Post Office Apartments near completion
NILES — Throughout the past year, one of the most visible constructions underway in downtown Niles has been the Post Office Apartments, at the corner of E. Main and N. Fourth streets.
Four stories now rise up from behind the historical structure in the front, for which the apartments are named in honor of: Post Office Apartments.
“We are basically in the final push toward the finish,” said Sig Strautmanis, of General Capital Group, the developing firm responsible for this new structure, the Berkshire Niles apartments and the renovations at the Four Flags Plaza apartments.
The exterior work is wrapping up, just as the wintery temperatures begin to drop. Now, crews are readying the interiors.
“We are finishing the units. The kitchens are going in. The finished carpentry is happening,” Strautmanis said.
General Capital Group is planning to wrap up construction at the end of January, with residents moving in as early as February.
“We have already started taking leasing applications,” Strautmanis said.
The property will be managed by KMG Prestige, which has been distributing marketing materials and taking applications for the apartments at its office in the Four Flags Plaza Apartments office.
“We have had tons of interest and lots of phone calls,” said Shelly Hopson, of KMG Prestige. “We are processing applications. We have many in process now, and we will have availability. We are encouraging people to come.”
The apartments are currently sight unseen, as the construction crews continue to put the finishing touches in place.
According to Hopson, the one-bedroom units will be available for rent at rates of $314 to $769 per month, and the two-bedroom units will be available for rent at rates of $531 to $887.
“[The rent] depends on income brackets,” she said. “The rent fluctuates.”
The fluctuating rents and downtown location are part of what both Hopson and Strautmanis hope will attract residents to the property.
“We consider this a workforce housing development,” Strautmanis said. “The demographic we target is the middle market. There’s a real need for middle market, affordable housing. This could be somebody who is starting off in a job, someone in a nonprofit or a frontline worker. This is intended for people who just maybe income constrained, but will need to pay their own rent.”
As the apartments have continued construction through the COVID-19 pandemic, Strautmanis counted the site lucky as one that was not touched by the virus — aside from a couple clarifications on if the work was allowed to continue under shutdown mandates.
“We’ve been doing all the safety protocols we can,” he said.
The construction process has been particularly interesting to Strautmanis due to the historical nature of the original Post Office building.
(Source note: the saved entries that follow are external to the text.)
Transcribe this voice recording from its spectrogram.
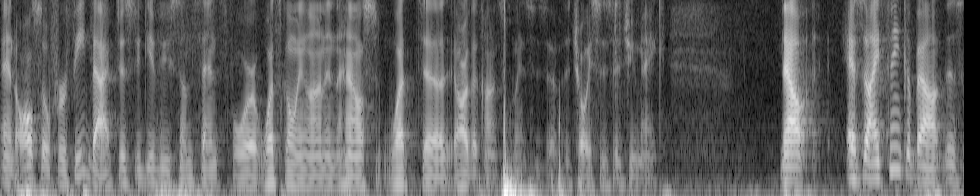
and also for feedback, just to give you some sense for what's going on in the house, what uh, are the consequences of the choices that you make. Now, as I think about this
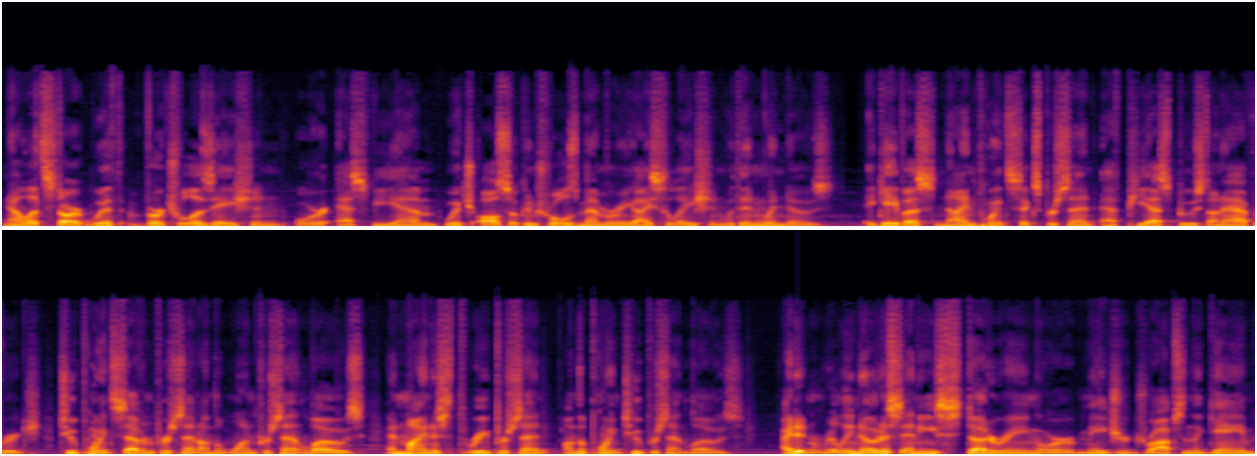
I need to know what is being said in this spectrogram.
Now let's start with virtualization or SVM, which also controls memory isolation within Windows. It gave us 9.6% FPS boost on average, 2.7% on the 1% lows, and minus 3% on the 0.2% lows. I didn't really notice any stuttering or major drops in the game,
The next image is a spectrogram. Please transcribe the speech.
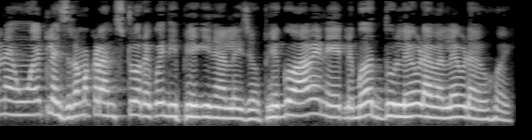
અને હું એટલે જ રમકડાના સ્ટોરે કોઈ દી ભેગી ના લઈ જાઉં. ભેગો આવે ને એટલે બધું લેવડાવે લેવડાવે હોય.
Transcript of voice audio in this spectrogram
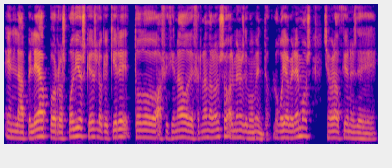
en la pelea por los podios, que es lo que quiere todo aficionado de Fernando Alonso, al menos de momento. Luego ya veremos si habrá opciones de,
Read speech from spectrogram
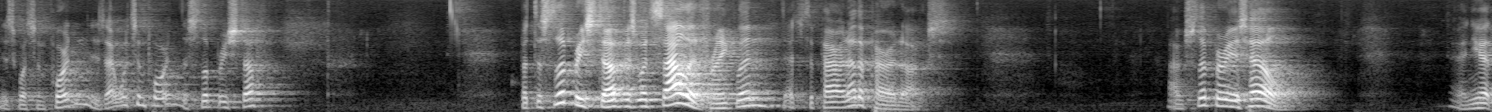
is what's important. Is that what's important? The slippery stuff? But the slippery stuff is what's solid, Franklyn. That's the par- another paradox. I'm slippery as hell, and yet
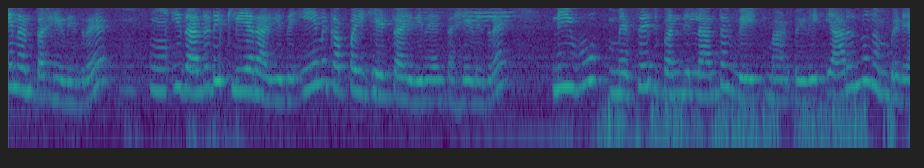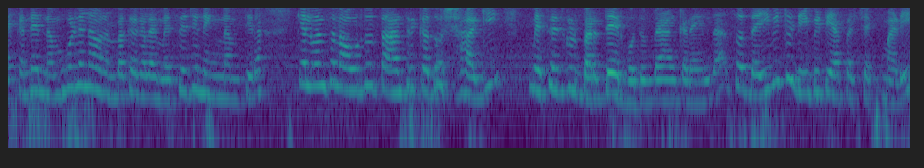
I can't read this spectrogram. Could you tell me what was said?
ಏನಂತ ಹೇಳಿದರೆ ಇದು ಆಲ್ರೆಡಿ ಕ್ಲಿಯರ್ ಆಗಿದೆ. ಏನಕ್ಕಪ್ಪ ಈಗ ಹೇಳ್ತಾ ಇದ್ದೀನಿ ಅಂತ ಹೇಳಿದರೆ ನೀವು ಮೆಸೇಜ್ ಬಂದಿಲ್ಲ ಅಂತ ವೇಟ್ ಮಾಡಬೇಡಿ. ಯಾರನ್ನೂ ನಂಬಬೇಡಿ ಯಾಕಂದರೆ ನಮ್ಗಳನ್ನ ನಾವು ನಂಬೋಕ್ಕಾಗಲ್ಲ. ಮೆಸೇಜನ್ನ ಹೆಂಗೆ ನಂಬ್ತೀರಾ? ಕೆಲವೊಂದು ಸಲ ಅವ್ರದ್ದು ತಾಂತ್ರಿಕ ದೋಷ ಆಗಿ ಮೆಸೇಜ್ಗಳು ಬರದೇ ಇರ್ಬೋದು ಬ್ಯಾಂಕ್ ಕಡೆಯಿಂದ. ಸೊ ದಯವಿಟ್ಟು ಡಿ ಬಿ ಟಿ ಆ್ಯಪಲ್ಲಿ ಚೆಕ್ ಮಾಡಿ.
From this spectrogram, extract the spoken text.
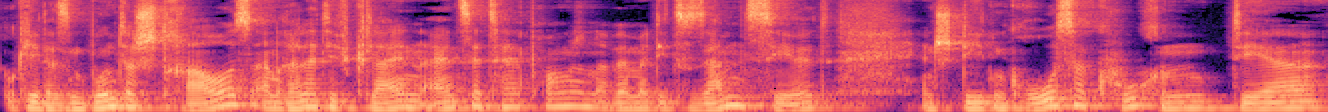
okay, das ist ein bunter Strauß an relativ kleinen Einzelteilbranchen, aber wenn man die zusammenzählt, entsteht ein großer Kuchen, der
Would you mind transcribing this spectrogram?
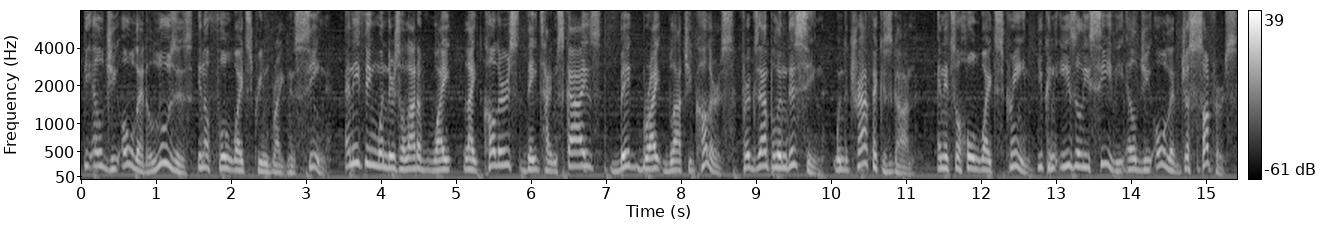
the LG OLED loses in a full widescreen brightness scene. Anything when there's a lot of white, light colors, daytime skies, big bright blotchy colors. For example in this scene, when the traffic is gone, and it's a whole white screen, you can easily see the LG OLED just suffers.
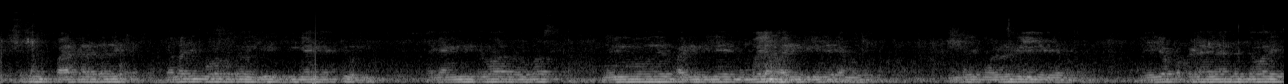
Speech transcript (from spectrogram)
accident fire करायचा नाही त्याला जी पोरं होतं ही ही गँग ॲक्टिव्ह होती. त्या गँगने तेव्हा जवळपास नवी मुंबईमध्ये फायरिंग केली आहे मुंबईला फायरिंग केलेली आहे त्यामध्ये नंतर एक मर्डर केलेली आहे त्यामध्ये हे जेव्हा पकडल्या गेल्यानंतर तेव्हा एक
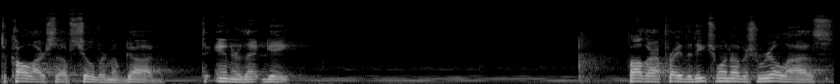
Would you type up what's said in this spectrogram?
to call ourselves children of God, to enter that gate. Father, I pray that each one of us realize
“The Post Office is the cornerstone feature of the whole project,” he said. “There’s going to be some beautiful spaces in the post office itself. The lower level of the post office will have community rooms and stuff like that.”
General Capital Group worked with the Michigan State Historic Preservation Office to ensure the integration of the new and old construction was done well.
“The cornice line across the post office, the little touches with the color of the brick being similar,” Strautmanis listed. “The little features that may not be obvious initially, they were done deliberately to make it all work together.”
Another feature Strautmanis was excited about was preserving some of the plaster arches that were discovered above the lobby’s ceiling. A suspended ceiling had been installed over the original construction. Some of the supports had actually been put into the original plaster arches.
“We left exposed some of the original volume of the space,” Strautmanis said. “We were trying to figure out how some of the original, historic pieces could show the story of the building.”
In the process of learning about the historic preservation and marrying the new construction with it, Strautmanis hoped to show the group’s intentions with the space.
“I feel like it’s respectful to the original Post Office,” he said. “We tried to preserve the historic, but make it contemporary.”